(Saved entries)
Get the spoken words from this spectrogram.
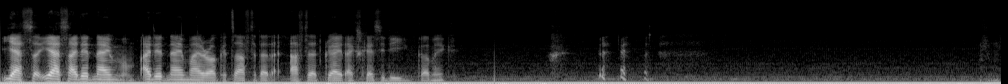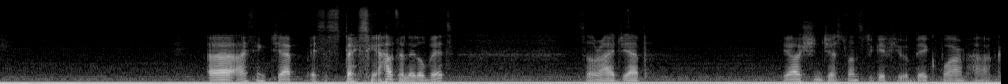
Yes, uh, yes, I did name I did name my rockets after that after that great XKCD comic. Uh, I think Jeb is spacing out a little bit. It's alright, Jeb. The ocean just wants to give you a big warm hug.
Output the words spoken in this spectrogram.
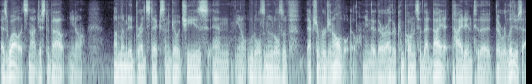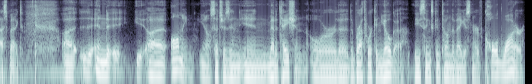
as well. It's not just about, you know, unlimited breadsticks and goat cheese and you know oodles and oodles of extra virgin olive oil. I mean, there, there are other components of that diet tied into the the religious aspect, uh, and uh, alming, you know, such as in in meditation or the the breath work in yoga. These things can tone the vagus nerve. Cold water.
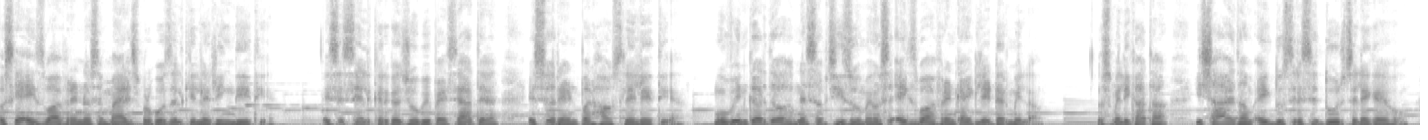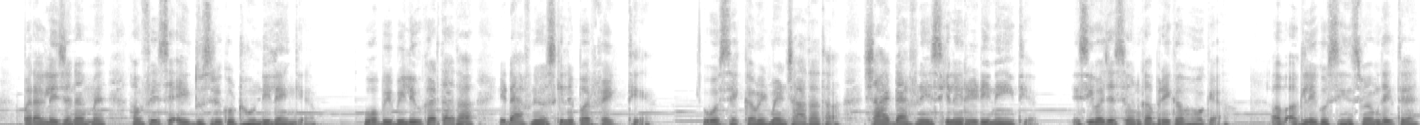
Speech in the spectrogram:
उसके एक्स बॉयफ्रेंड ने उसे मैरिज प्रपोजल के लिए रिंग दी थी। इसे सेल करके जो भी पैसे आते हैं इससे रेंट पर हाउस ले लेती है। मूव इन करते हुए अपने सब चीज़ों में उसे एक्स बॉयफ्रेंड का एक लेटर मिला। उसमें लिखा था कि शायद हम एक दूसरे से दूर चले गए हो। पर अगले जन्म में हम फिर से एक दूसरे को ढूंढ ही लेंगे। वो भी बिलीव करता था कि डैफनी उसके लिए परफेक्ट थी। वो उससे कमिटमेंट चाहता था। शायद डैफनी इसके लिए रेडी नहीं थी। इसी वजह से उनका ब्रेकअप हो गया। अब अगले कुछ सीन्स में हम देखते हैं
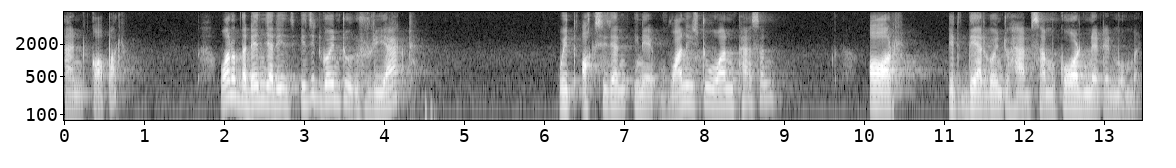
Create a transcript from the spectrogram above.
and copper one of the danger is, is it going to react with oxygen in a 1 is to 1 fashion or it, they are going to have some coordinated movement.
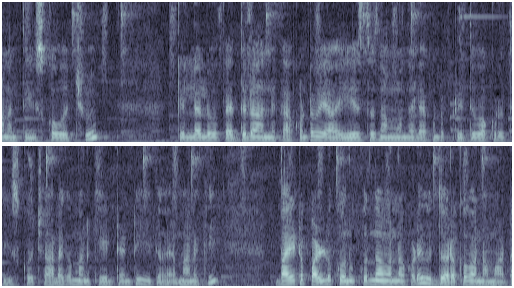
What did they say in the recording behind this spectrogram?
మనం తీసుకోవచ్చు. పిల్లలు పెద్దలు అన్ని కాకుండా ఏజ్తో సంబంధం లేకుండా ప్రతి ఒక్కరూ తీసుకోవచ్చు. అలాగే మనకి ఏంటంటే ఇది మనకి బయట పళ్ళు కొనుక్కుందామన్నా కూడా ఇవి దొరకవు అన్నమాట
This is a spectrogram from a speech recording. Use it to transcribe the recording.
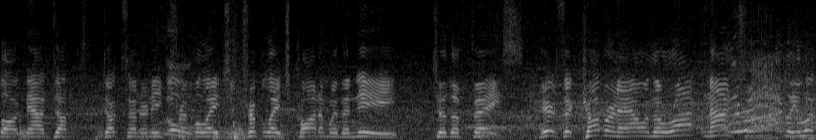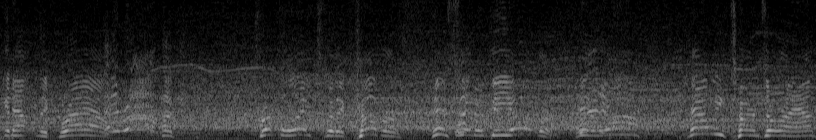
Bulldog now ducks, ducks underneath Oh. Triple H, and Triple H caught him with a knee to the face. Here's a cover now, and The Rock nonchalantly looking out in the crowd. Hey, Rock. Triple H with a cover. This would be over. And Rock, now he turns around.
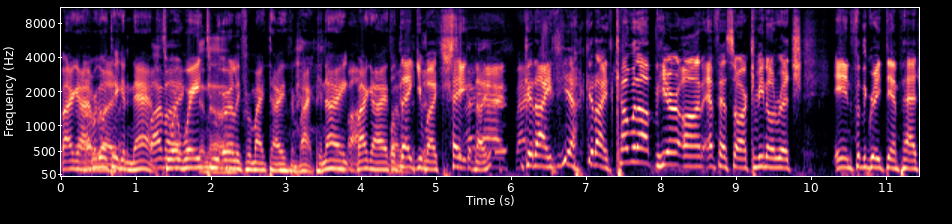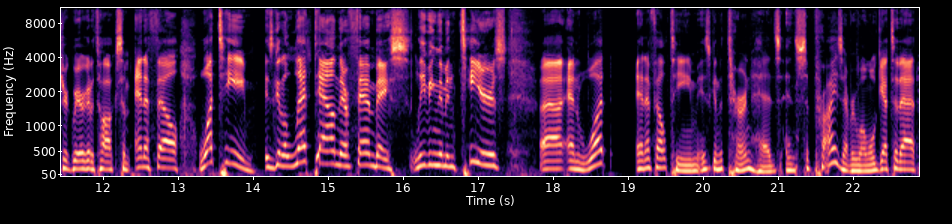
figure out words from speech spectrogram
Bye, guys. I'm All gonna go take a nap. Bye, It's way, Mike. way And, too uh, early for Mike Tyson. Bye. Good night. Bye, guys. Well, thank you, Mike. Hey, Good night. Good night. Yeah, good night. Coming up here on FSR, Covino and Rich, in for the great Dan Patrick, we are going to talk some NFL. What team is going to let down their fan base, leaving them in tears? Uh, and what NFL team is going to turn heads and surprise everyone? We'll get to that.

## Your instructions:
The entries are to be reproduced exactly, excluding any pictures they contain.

## Solution to this exercise:
Get the spoken words from this spectrogram.
Yes, uh, yes, I did name I did name my rockets after that after that great XKCD comic. Uh, I think Jeb is spacing out a little bit. It's alright, Jeb. The ocean just wants to give you a big warm hug.
Output the words spoken in this spectrogram.
as well. It's not just about, you know, unlimited breadsticks and goat cheese and you know oodles and oodles of extra virgin olive oil. I mean, there, there are other components of that diet tied into the the religious aspect, uh, and uh, alming, you know, such as in in meditation or the the breath work in yoga. These things can tone the vagus nerve. Cold water.
Speech in the spectrogram:
उसके एक्स बॉयफ्रेंड ने उसे मैरिज प्रपोजल के लिए रिंग दी थी। इसे सेल करके जो भी पैसे आते हैं इससे रेंट पर हाउस ले लेती है। मूव इन करते हुए अपने सब चीज़ों में उसे एक्स बॉयफ्रेंड का एक लेटर मिला। उसमें लिखा था कि शायद हम एक दूसरे से दूर चले गए हो। पर अगले जन्म में हम फिर से एक दूसरे को ढूंढ ही लेंगे। वो भी बिलीव करता था कि डैफनी उसके लिए परफेक्ट थी। वो उससे कमिटमेंट चाहता था। शायद डैफनी इसके लिए रेडी नहीं थी। इसी वजह से उनका ब्रेकअप हो गया। अब अगले कुछ सीन्स में हम देखते हैं
Create a transcript from the spectrogram above.
and copper one of the danger is, is it going to react with oxygen in a 1 is to 1 fashion or it, they are going to have some coordinated movement.
What did they say in the recording behind this spectrogram?
మనం తీసుకోవచ్చు. పిల్లలు పెద్దలు అన్ని కాకుండా ఏజ్తో సంబంధం లేకుండా ప్రతి ఒక్కరూ తీసుకోవచ్చు. అలాగే మనకి ఏంటంటే ఇది మనకి బయట పళ్ళు కొనుక్కుందామన్నా కూడా ఇవి దొరకవు అన్నమాట
This is a spectrogram from a speech recording. Use it to transcribe the recording.
Bulldog now ducks, ducks underneath Oh. Triple H, and Triple H caught him with a knee to the face. Here's a cover now, and The Rock nonchalantly looking out in the crowd. Hey, Rock. Triple H with a cover. This would be over. And Rock, now he turns around.
figure out words from speech spectrogram
Bye, guys. I'm All gonna go take a nap. Bye, It's way, Mike. way And, too uh, early for Mike Tyson. Bye. Good night. Bye, guys. Well, thank you, Mike. Hey, Good night. Good night. Yeah, good night. Coming up here on FSR, Covino and Rich, in for the great Dan Patrick, we are going to talk some NFL. What team is going to let down their fan base, leaving them in tears? Uh, and what NFL team is going to turn heads and surprise everyone? We'll get to that.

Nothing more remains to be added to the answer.